[Stored items]
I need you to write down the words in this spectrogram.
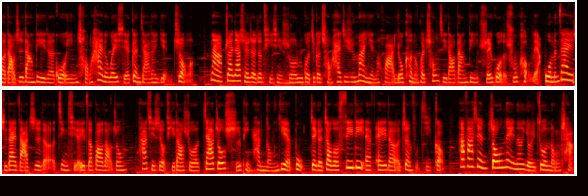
呃，导致当地的果蝇虫害的威胁更加的严重哦。那专家学者就提醒说，如果这个虫害继续蔓延的话，有可能会冲击到当地水果的出口量。我们在《时代》杂志的近期的一则报道中，他其实有提到说，加州食品和农业部这个叫做 CDFA 的政府机构，他发现州内呢有一座农场。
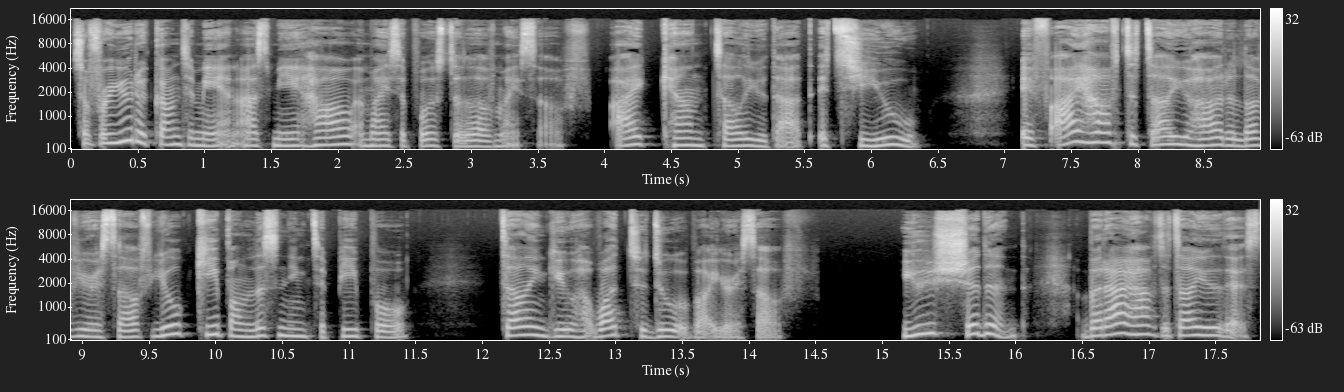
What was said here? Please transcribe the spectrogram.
So for you to come to me and ask me how am I supposed to love myself? I can't tell you that. It's you. If I have to tell you how to love yourself, you'll keep on listening to people telling you what to do about yourself. You shouldn't. But I have to tell you this.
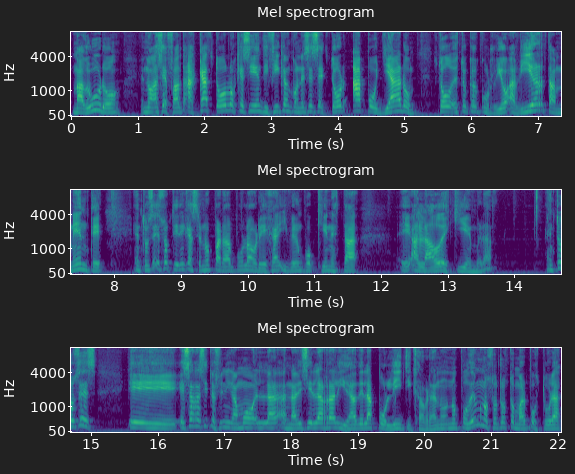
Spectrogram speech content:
Maduro, no hace falta, acá todos los que se identifican con ese sector apoyaron todo esto que ocurrió abiertamente. Entonces eso tiene que hacernos parar por la oreja y ver un poco quién está eh, al lado de quién, ¿verdad? Entonces, eh, esa es la situación, digamos, el análisis de la realidad de la política, ¿verdad? No, no podemos nosotros tomar posturas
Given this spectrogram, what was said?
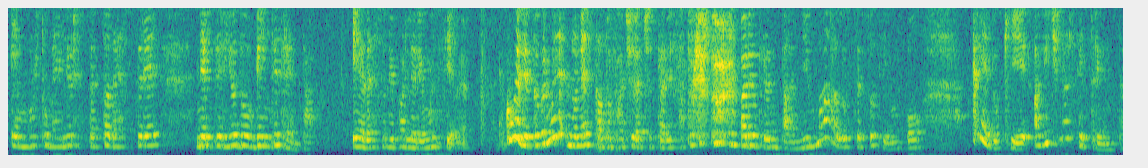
è molto meglio rispetto ad essere nel periodo 20-30 e adesso ne parleremo insieme. Come detto, per me non è stato facile accettare il fatto che sto per fare 30 anni, ma allo stesso tempo credo che avvicinarsi ai 30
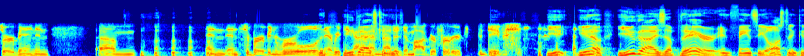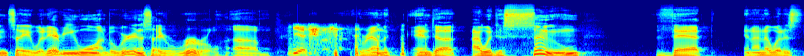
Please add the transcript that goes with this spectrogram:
suburban and um, and and suburban rural and everything. You I, guys I'm not a demographer, Davis. you you know you guys up there in fancy Austin can say whatever you want, but we're going to say rural um, yes. around the and uh, I would assume that, and I know what is,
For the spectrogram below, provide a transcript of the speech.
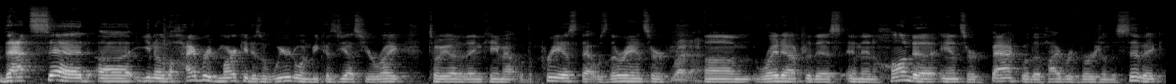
that said, uh, you know, the hybrid market is a weird one because, yes, you're right. Toyota then came out with the Prius. That was their answer. Right after. Um, right after this. And then Honda answered back with a hybrid version of the Civic.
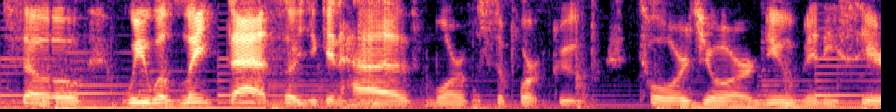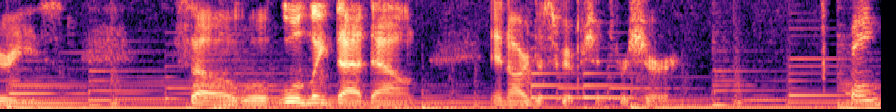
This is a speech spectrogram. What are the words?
So we will link that so you can have more of a support group towards your new mini series. So we'll we'll link that down in our description for sure. Thank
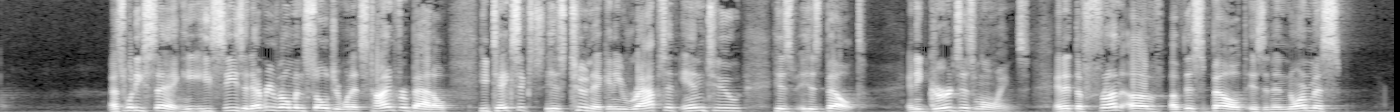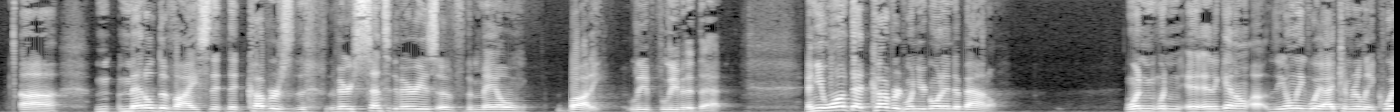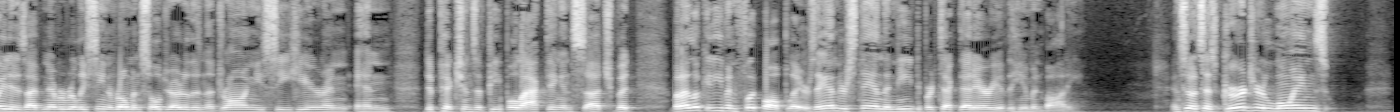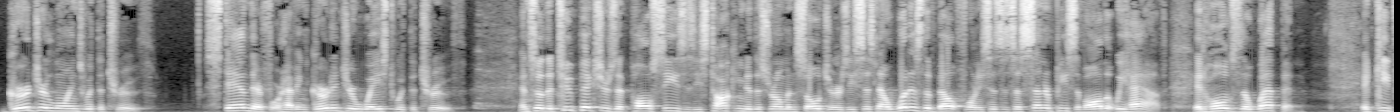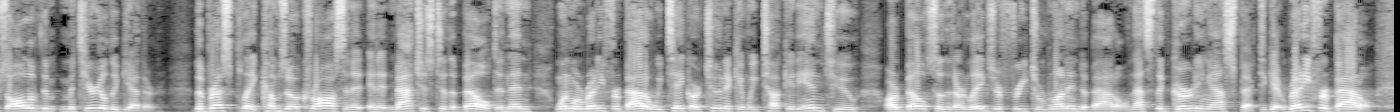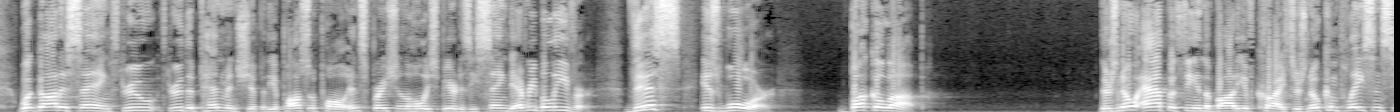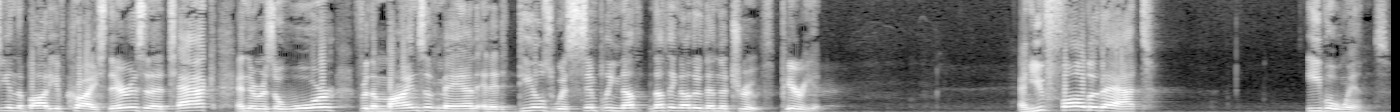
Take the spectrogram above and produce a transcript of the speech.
That's what he's saying. He, he sees that every Roman soldier, when it's time for battle, he takes his tunic and he wraps it into his, his belt and he girds his loins. And at the front of, of this belt is an enormous uh, metal device that, that covers the, the very sensitive areas of the male body. Leave, leave it at that. And you want that covered when you're going into battle. When, when, and again, uh, the only way I can really equate it is I've never really seen a Roman soldier other than the drawing you see here and, and depictions of people acting and such. But, but I look at even football players. They understand the need to protect that area of the human body. And so it says, gird your loins, gird your loins with the truth. Stand therefore, having girded your waist with the truth. And so the two pictures that Paul sees as he's talking to this Roman soldier is he says, Now, what is the belt for? And he says, It's a centerpiece of all that we have. It holds the weapon, it keeps all of the material together. The breastplate comes across and it, and it matches to the belt. And then when we're ready for battle, we take our tunic and we tuck it into our belt so that our legs are free to run into battle. And that's the girding aspect, to get ready for battle. What God is saying through, through the penmanship of the Apostle Paul, inspiration of the Holy Spirit, is He's saying to every believer, this is war. Buckle up. There's no apathy in the body of Christ. There's no complacency in the body of Christ. There is an attack and there is a war for the minds of man, and it deals with simply no, nothing other than the truth, period. And you fall to that, evil wins.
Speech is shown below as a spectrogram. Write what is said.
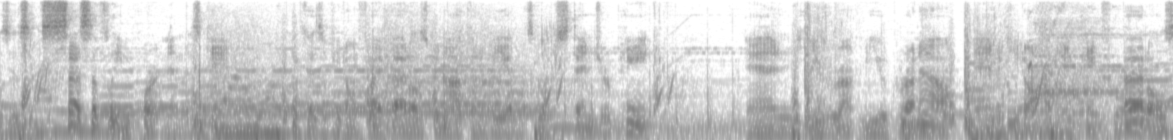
Battles is excessively important in this game, because if you don't fight battles, you're not going to be able to extend your paint, and you run, you'd run out, and if you don't have any paint for battles,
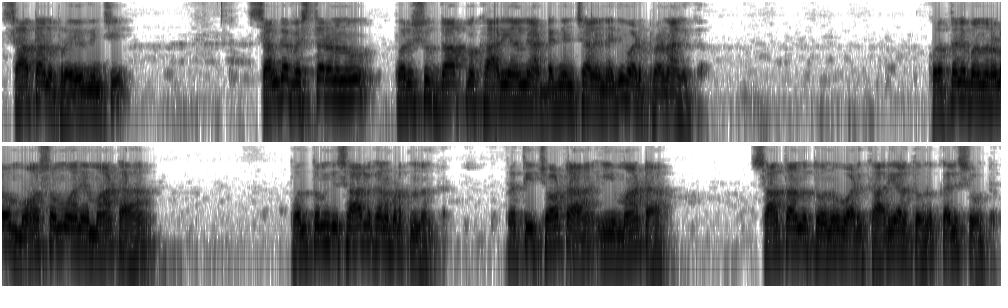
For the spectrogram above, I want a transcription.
సాతాను ప్రయోగించి సంఘ విస్తరణను పరిశుద్ధాత్మ కార్యాలని అడ్డగించాలనేది వాడి ప్రణాళిక. క్రొత్త నిబంధనలో మోసము అనే మాట పంతొమ్మిది సార్లు కనబడుతుందంట. ప్రతి చోట ఈ మాట సాతానుతోనూ వాడి కార్యాలతోనూ కలిసి ఉంటుంది.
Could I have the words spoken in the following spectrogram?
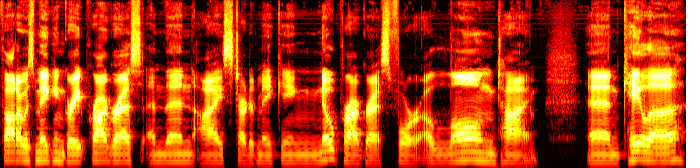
thought I was making great progress and then I started making no progress for a long time. And Kayla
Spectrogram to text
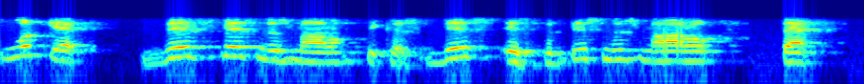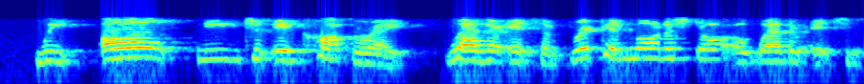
look at this business model because this is the business model that we all need to incorporate, whether it's a brick and mortar store or whether it's an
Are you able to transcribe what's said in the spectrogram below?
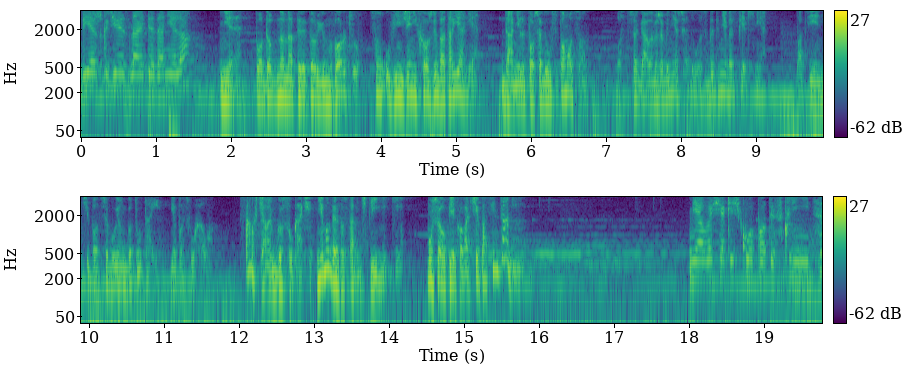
Wiesz, gdzie znajdę Daniela? Nie, podobno na terytorium worczów są uwięzieni chorzy batarianie. Daniel poszedł z pomocą. Ostrzegałem, żeby nie szedł, zbyt niebezpiecznie. Pacjenci potrzebują go tutaj, nie posłuchał. Sam chciałem go szukać, nie mogę zostawić kliniki. Muszę opiekować się pacjentami. Miałeś jakieś kłopoty w klinice?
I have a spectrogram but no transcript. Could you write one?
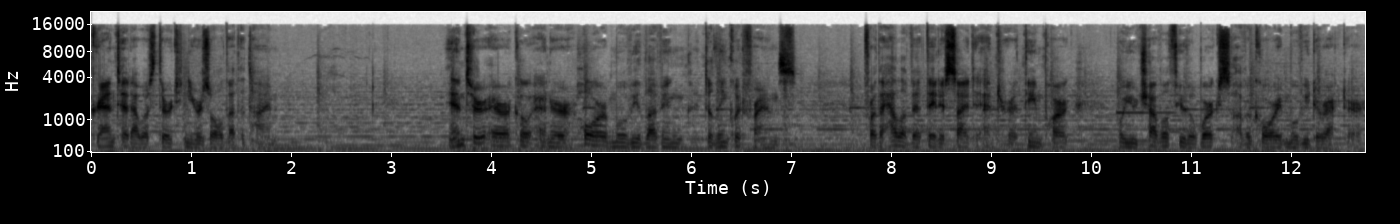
Granted, I was 13 years old at the time. Enter Eriko and her horror movie loving delinquent friends. For the hell of it, they decide to enter a theme park where you travel through the works of a gory movie director.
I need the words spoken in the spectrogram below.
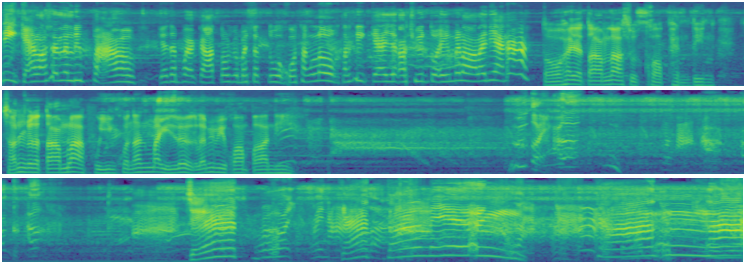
นี่แกรอฉันแล้วหรือเปล่า แกจะประกาศตนกับเป็นศัตรูคนทั้งโลก ทั้งที่แกยังเอาชีวิตตัวเองไม่รอดแล้วเนี่ยนะ ต่อให้จะตามล่าสุดขอบแผ่นดิน ฉันก็จะตามล่าผู้หญิงคนนั้นไม่เลิกและไม่มีความปราณีเจ็ดแกตาลิงกันนา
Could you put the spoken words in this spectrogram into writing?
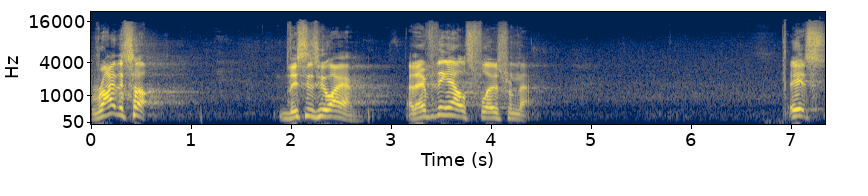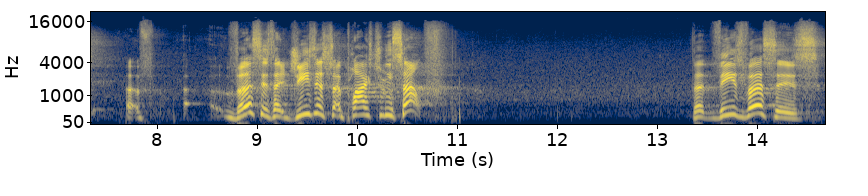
at the top. This is who I am. And everything else flows from that. It's uh, verses that Jesus applies to himself. That these verses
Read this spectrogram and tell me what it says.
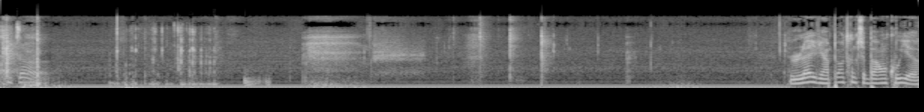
Putain. Le live est un peu en train de se barrer en couille. euh.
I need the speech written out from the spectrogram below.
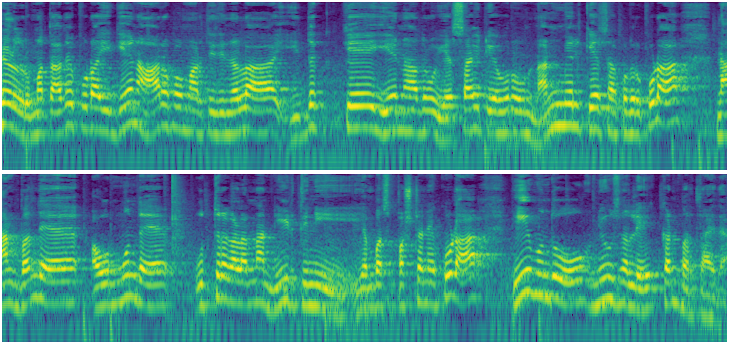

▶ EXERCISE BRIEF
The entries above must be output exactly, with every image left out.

▶ EXERCISE SOLUTION
I need you to write down the words in this spectrogram.
呃，导致当地的果蝇虫害的威胁更加的严重哦。那专家学者就提醒说，如果这个虫害继续蔓延的话，有可能会冲击到当地水果的出口量。我们在《时代》杂志的近期的一则报道中，他其实有提到说，加州食品和农业部这个叫做 CDFA 的政府机构，他发现州内呢有一座农场。
What was said here? Please transcribe the spectrogram.
So for you to come to me and ask me how am I supposed to love myself? I can't tell you that. It's you. If I have to tell you how to love yourself, you'll keep on listening to people telling you what to do about yourself. You shouldn't. But I have to tell you this.
Spectrogram speech content:
Maduro, no hace falta, acá todos los que se identifican con ese sector apoyaron todo esto que ocurrió abiertamente. Entonces eso tiene que hacernos parar por la oreja y ver un poco quién está eh, al lado de quién, ¿verdad? Entonces, eh, esa es la situación, digamos, el análisis de la realidad de la política, ¿verdad? No, no podemos nosotros tomar posturas
Given this spectrogram, what was said?
è molto meglio rispetto ad essere nel periodo 20-30 e adesso ne parleremo insieme. Come detto, per me non è stato facile accettare il fatto che sto per fare 30 anni, ma allo stesso tempo credo che avvicinarsi ai 30
Please add the transcript that goes with this spectrogram:
suburban and um, and and suburban rural and everything. You I, guys I'm not a demographer, Davis. you you know you guys up there in fancy Austin can say whatever you want, but we're going to say rural um, yes. around the and uh, I would assume that, and I know what is,
For the spectrogram below, provide a transcript of the speech.
that said, uh, you know, the hybrid market is a weird one because, yes, you're right. Toyota then came out with the Prius. That was their answer. Right after. Um, right after this. And then Honda answered back with a hybrid version of the Civic.
This is a speech spectrogram. What are the words?
So we will link that so you can have more of a support group towards your new mini series. So we'll we'll link that down in our description for sure. Thank
Take the spectrogram above and produce a transcript of the speech.
That's what he's saying. He, he sees that every Roman soldier, when it's time for battle, he takes his tunic and he wraps it into his, his belt and he girds his loins. And at the front of, of this belt is an enormous uh, metal device that, that covers the, the very sensitive areas of the male body. Leave, leave it at that. And you want that covered when you're going into battle. When, when, and again, uh, the only way I can really equate it is I've never really seen a Roman soldier other than the drawing you see here and, and depictions of people acting and such. But, but I look at even football players. They understand the need to protect that area of the human body. And so it says, gird your loins, gird your loins with the truth. Stand therefore, having girded your waist with the truth. And so the two pictures that Paul sees as he's talking to this Roman soldier is he says, Now, what is the belt for? And he says, It's a centerpiece of all that we have. It holds the weapon, it keeps all of the material together. The breastplate comes across and it, and it matches to the belt. And then when we're ready for battle, we take our tunic and we tuck it into our belt so that our legs are free to run into battle. And that's the girding aspect, to get ready for battle. What God is saying through, through the penmanship of the Apostle Paul, inspiration of the Holy Spirit, is He's saying to every believer, this is war. Buckle up. There's no apathy in the body of Christ. There's no complacency in the body of Christ. There is an attack and there is a war for the minds of man, and it deals with simply no, nothing other than the truth, period. And you fall to that, evil wins.
Speech is shown below as a spectrogram. Write what is said.
Battles is excessively important in this game, because if you don't fight battles, you're not going to be able to extend your paint, and you run, you'd run out, and if you don't have any paint for battles,
For the spectrogram above, I want a transcription.
సాతాను ప్రయోగించి సంఘ విస్తరణను పరిశుద్ధాత్మ కార్యాలని అడ్డగించాలనేది వాడి ప్రణాళిక. క్రొత్త నిబంధనలో మోసము అనే మాట పంతొమ్మిది సార్లు కనబడుతుందంట. ప్రతి చోట ఈ మాట సాతానుతోనూ వాడి కార్యాలతోనూ కలిసి ఉంటుంది.
Could I have the words spoken in the following spectrogram?
thought I was making great progress and then I started making no progress for a long time. And Kayla
Spectrogram to text
look at this business model because this is the business model that we all need to incorporate, whether it's a brick and mortar store or whether it's an
Are you able to transcribe what's said in the spectrogram below?
Wiesz, gdzie znajdę Daniela? Nie, podobno na terytorium worczów są uwięzieni chorzy batarianie. Daniel poszedł z pomocą. Ostrzegałem, żeby nie szedł, zbyt niebezpiecznie. Pacjenci potrzebują go tutaj, nie posłuchał. Sam chciałem go szukać, nie mogę zostawić kliniki. Muszę opiekować się pacjentami. Miałeś jakieś kłopoty w klinice?
I have a spectrogram but no transcript. Could you write one?
Granted, I was 13 years old at the time. Enter Eriko and her horror movie loving delinquent friends. For the hell of it, they decide to enter a theme park where you travel through the works of a gory movie director.
I need the words spoken in the spectrogram below.
นี่แกรอฉันแล้วหรือเปล่า แกจะประกาศตนกับเป็นศัตรูคนทั้งโลก ทั้งที่แกยังเอาชีวิตตัวเองไม่รอดแล้วเนี่ยนะ ต่อให้จะตามล่าสุดขอบแผ่นดิน ฉันก็จะตามล่าผู้หญิงคนนั้นไม่เลิกและไม่มีความปราณีเจ็ดแกตาลิงกันนา
Could you put the spoken words in this spectrogram into writing?
at the top. This is who I am. And everything else flows from that. It's uh, verses that Jesus applies to himself. That these verses
Read this spectrogram and tell me what it says.
Putain. Le live est un peu en train de se barrer en couille. euh.
I need the speech written out from the spectrogram below.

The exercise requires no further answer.